ON THE ROAD
DIRECTED BY Walter Salles
STARS Sam Riley, Garrett Hedlund
ON THE ROAD, AGAIN: Jack Kerouac's classic novel has been brought back in the form of a disappointing movie starring Sam Riley (left) and Garrett Hedlund. (IFC Films & Sundance Selects)
There was enough of a hint of all that jazz to director Walter Salles' 2004 effort The Motorcycle Diaries, a look at the early years of Che Guevara, to signal that he might have been the proper person to tackle On the Road, the screen adaptation of Jack Kerouac's landmark novel. Instead, this look at the Beat generation ends up missing too many of its own beats to ever succeed.

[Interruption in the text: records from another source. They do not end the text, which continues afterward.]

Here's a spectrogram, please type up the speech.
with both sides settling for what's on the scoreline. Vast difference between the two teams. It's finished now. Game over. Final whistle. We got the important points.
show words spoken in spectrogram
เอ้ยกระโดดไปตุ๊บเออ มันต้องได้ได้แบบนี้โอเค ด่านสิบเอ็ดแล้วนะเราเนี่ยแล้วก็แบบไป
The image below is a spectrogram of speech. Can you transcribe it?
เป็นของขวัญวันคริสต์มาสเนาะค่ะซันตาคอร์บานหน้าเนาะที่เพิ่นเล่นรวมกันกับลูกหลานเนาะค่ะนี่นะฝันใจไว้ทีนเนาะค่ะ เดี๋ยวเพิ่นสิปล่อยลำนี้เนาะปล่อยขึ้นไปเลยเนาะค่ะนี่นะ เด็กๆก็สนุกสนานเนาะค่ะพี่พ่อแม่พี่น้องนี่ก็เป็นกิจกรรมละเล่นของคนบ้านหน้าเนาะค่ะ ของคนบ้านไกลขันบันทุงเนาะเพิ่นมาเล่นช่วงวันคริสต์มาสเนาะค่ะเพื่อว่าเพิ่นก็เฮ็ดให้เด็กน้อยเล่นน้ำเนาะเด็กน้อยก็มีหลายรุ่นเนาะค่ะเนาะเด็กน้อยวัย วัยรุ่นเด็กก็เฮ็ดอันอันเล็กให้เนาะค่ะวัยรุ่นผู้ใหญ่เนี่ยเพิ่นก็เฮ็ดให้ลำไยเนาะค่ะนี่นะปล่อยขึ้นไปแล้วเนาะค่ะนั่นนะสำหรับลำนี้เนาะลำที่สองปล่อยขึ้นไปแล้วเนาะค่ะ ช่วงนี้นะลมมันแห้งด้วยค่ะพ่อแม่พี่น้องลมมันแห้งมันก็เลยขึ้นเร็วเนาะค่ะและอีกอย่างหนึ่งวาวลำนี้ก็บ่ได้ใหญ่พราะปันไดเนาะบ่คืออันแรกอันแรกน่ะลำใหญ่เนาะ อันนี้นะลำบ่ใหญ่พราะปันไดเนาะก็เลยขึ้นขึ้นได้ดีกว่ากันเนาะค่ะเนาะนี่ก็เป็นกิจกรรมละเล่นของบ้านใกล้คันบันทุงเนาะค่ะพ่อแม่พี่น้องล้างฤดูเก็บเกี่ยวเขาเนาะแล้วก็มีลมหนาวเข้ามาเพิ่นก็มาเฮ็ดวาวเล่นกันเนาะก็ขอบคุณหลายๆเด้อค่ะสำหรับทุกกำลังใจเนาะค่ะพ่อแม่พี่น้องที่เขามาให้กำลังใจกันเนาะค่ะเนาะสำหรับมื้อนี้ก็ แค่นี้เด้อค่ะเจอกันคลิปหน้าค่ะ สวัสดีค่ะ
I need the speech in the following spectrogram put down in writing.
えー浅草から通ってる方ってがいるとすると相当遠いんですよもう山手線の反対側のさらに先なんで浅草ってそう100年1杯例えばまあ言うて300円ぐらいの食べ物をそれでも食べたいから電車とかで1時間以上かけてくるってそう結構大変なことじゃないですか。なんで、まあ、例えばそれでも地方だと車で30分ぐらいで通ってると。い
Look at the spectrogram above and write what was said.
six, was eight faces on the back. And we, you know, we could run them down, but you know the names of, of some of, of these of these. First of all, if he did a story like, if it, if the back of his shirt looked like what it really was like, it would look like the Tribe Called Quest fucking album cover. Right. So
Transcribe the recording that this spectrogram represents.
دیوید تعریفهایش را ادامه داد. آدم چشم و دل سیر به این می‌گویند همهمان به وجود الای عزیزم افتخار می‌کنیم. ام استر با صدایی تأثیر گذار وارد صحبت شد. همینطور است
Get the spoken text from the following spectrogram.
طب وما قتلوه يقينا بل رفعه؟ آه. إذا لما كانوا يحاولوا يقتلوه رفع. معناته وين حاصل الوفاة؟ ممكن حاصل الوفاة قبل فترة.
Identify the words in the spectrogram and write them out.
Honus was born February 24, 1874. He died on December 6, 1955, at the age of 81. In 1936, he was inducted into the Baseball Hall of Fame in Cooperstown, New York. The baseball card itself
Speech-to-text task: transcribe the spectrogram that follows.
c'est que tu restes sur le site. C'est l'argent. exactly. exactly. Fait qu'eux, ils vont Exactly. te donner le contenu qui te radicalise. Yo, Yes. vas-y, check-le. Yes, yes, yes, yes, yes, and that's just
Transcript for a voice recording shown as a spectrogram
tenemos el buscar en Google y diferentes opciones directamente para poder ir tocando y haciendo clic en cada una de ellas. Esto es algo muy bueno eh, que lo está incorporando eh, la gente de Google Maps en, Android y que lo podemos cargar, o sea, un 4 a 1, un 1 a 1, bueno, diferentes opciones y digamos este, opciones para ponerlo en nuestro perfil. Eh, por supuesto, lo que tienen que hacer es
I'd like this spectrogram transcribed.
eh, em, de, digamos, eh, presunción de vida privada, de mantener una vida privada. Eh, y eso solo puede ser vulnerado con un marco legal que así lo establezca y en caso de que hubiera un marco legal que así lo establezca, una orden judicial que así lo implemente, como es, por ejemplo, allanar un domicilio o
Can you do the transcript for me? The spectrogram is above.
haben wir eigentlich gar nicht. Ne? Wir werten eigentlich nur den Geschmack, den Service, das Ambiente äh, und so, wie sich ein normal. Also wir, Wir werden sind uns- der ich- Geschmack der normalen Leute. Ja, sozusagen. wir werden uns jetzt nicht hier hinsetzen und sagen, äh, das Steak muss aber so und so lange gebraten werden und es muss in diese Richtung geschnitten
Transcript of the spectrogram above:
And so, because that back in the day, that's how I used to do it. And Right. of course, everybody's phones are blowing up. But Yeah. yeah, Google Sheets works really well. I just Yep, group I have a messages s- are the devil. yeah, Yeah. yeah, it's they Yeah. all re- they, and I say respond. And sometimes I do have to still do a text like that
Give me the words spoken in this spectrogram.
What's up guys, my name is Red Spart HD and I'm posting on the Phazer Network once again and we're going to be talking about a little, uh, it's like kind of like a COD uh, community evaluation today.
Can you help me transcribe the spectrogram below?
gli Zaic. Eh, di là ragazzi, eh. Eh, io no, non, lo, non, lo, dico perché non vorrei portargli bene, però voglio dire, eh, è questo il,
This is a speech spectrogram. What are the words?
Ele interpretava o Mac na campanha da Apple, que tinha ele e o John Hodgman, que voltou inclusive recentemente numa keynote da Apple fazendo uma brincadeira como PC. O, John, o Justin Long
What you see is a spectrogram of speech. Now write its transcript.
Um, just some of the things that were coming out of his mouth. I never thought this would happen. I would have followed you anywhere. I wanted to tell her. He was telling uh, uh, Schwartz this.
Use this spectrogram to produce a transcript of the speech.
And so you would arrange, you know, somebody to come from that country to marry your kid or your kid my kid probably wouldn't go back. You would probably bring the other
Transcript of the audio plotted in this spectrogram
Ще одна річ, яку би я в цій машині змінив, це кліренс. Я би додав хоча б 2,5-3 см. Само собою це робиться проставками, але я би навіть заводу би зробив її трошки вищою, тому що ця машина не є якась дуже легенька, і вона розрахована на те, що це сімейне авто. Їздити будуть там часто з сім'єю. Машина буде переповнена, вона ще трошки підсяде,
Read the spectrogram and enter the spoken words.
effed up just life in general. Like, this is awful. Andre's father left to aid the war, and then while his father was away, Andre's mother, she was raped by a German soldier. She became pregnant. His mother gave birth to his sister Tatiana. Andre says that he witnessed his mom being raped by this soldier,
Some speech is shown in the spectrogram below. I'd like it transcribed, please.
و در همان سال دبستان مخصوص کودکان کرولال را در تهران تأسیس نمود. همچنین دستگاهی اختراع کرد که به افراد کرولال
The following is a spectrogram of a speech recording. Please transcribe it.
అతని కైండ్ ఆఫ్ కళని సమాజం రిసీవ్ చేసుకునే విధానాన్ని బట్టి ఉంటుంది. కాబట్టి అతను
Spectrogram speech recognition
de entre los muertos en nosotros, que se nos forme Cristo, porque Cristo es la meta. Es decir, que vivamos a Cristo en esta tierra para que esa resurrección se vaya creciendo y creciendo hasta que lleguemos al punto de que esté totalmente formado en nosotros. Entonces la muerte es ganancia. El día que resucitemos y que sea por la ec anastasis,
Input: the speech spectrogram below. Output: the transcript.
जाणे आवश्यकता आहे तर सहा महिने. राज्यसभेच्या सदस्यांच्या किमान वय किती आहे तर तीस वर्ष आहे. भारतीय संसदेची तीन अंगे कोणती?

Enlisting his Motorcycle writer Jose Rivera as his accomplice, Salles approaches Kerouac's raw, restless and spontaneous work in such a staid and conservative manner that the movie might as well be a lesser Merchant-Ivory production from the team's late-'90s period of decline.
Sam Riley and Garrett Hedlund deliver underwhelming performances in the two roles that simply must engage audiences from the get-go. Riley is aspiring writer Sal Paradise (the character based on Kerouac himself), who longs for the freedom of the open road; Hedlund is irresponsible hedonist Dean Moriarty (aka Neal Cassady), who joins him on many of his cross-country adventures. Salles and Rivera chart the men's encounters in acceptable vignette fashion, but there's very little sense of the thrill of discovery in what's presented on screen, with the filmmakers dutifully checking off each CliffsNotes highlight before moving forward. I wonder what a director like David Cronenberg might have brought to the party; his whacked-out 1991 version of William S. Burroughs' Naked Lunch wasn't a complete success, but it exhibited a go-for-broke strategy that's sadly missing in On the Road.
Speaking of Burroughs, he appears here in the form of junkie-poet Old Bull Lee, played with the proper measure of eccentricity by Viggo Mortensen. And while it's open season on Kristen Stewart these days, with the put-upon actress having to contend with hatred generally reserved for al-Qaeda operatives, she's just fine in her too-few scenes as Dean's first wife, the teenage Marylou; ditto for Kirsten Dunst as Dean's second wife, Camille, Amy Adams as Old Bull Lee's spouse, and Steve Buscemi as one of the bisexual Dean's johns. These supporting players all add color and dimension to an otherwise sterile piece, not unlike interesting footnotes found peppering the pages of a dull college textbook.